The massive cover of the Gospels was made in 1678 by a group of craftsmen of the Gold Chamber. They developed great skills in mastering transparent and opaque enamels. Their combination resulted in an extraordinary play of light.

The 17th century jewellers were equally successful in the niello technique. The heritage left by engravers and niello-masters is really great. The 17th century niello technique differed considerably from that of the previous century—dense hatching was used along the lines of the pattern making them thicker. In the late 17th century engraved images came into use, their plots being borrowed from book illustrations and engravings.

The silversmiths of such towns as Yaroslavl, Nizhni Novgorod, Kostroma and others also made great progress in the seventeenth century. The forms and decor of the objects they produced have a distinct local flavour. They are more heavily decorated, brighter in colour and closer to folk art.

But it was the town of Solvychegodsk that made the greatest contribution into the development of Russian decorative and applied arts of the 17th century.

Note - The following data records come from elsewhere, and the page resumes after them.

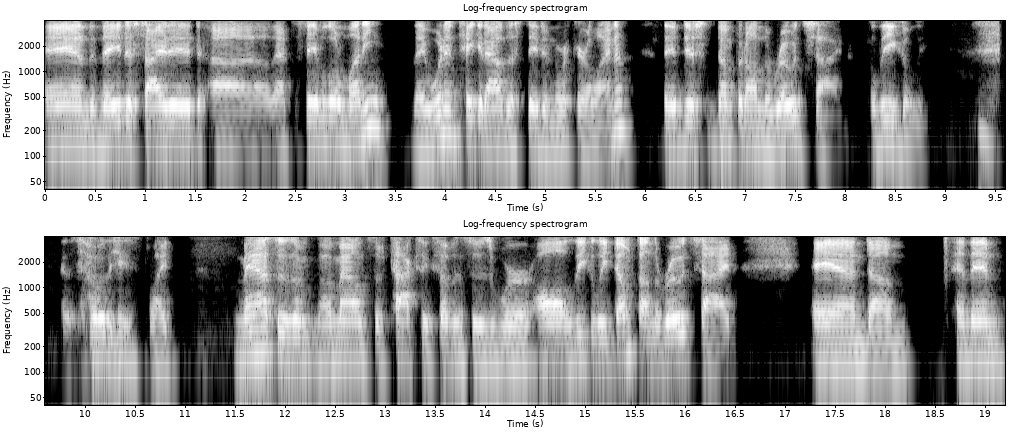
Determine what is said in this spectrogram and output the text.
and they decided uh, that to save a little money, they wouldn't take it out of the state of North Carolina. They'd just dump it on the roadside illegally. And so these like massive amounts of toxic substances were all legally dumped on the roadside, and um, and then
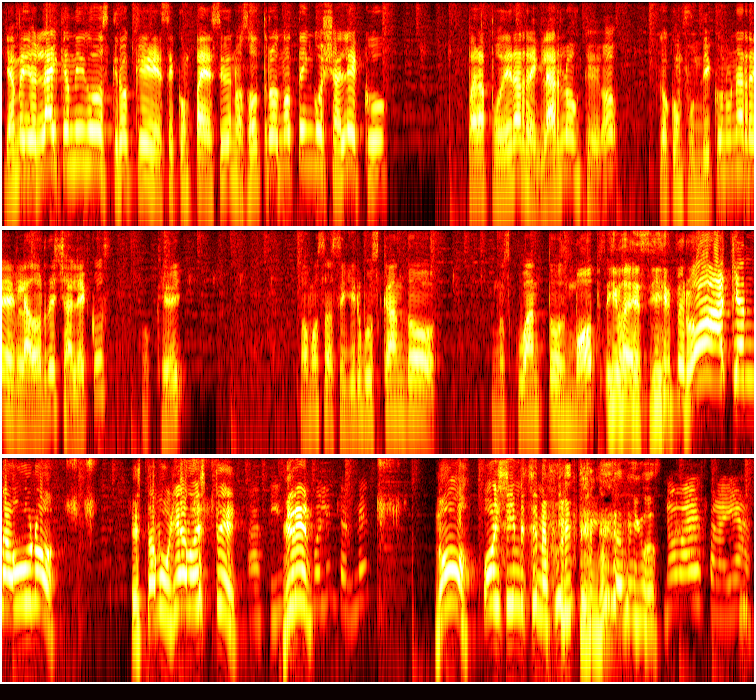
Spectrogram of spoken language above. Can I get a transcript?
Ya me dio like, amigos. Creo que se compadeció de nosotros. No tengo chaleco para poder arreglarlo, aunque oh, lo confundí con un arreglador de chalecos. Ok. Vamos a seguir buscando unos cuantos mobs, iba a decir, pero ¡oh! ¡Aquí anda uno! ¡Está bugueado este! Así Miren. se fue el internet. ¡No! ¡Hoy sí me- se me fue el internet, amigos! No vayas para allá.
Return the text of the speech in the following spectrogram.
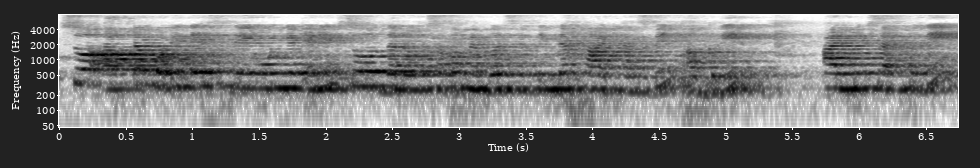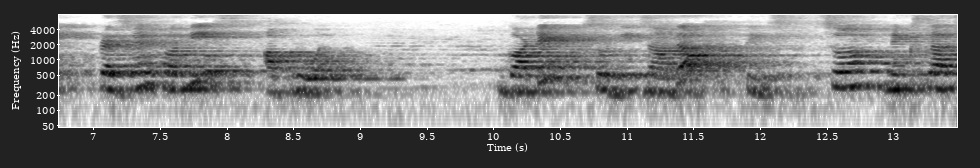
So after 14 days, they won't get any. So the Lok Sabha members will think that it has been agreed and will send to the president for his approval. Got it? So these are the things. So next class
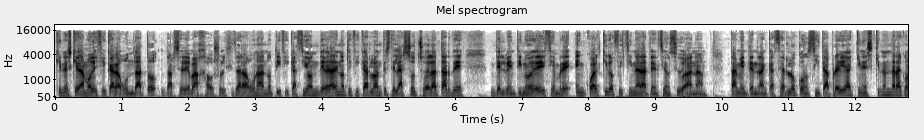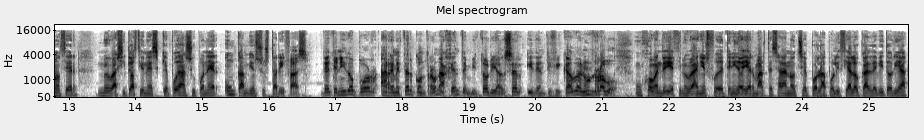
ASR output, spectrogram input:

It holds a place of its own in the evolution of enamel art. In the last quarter of the 17th century—earlier than in Moscow—a perfectly new technique of painted enamel came into being there. The Solvychegodsk enamels which were called “ussolye” had distinct features of the new time’s art. The “ussolye” enamels combined floral patterns with the images of birds, animals, landscapes and even human beings. This type of d6cor reflected man’s new attitude to art and reality.

The rich collection of gold and silver articles in the Armoury traces the evolution of the jeweller’s art—one of the oldest types of arts and crafts. It gives a good idea about artistic culture, high skills of the masters and the people’s creative talent in those times.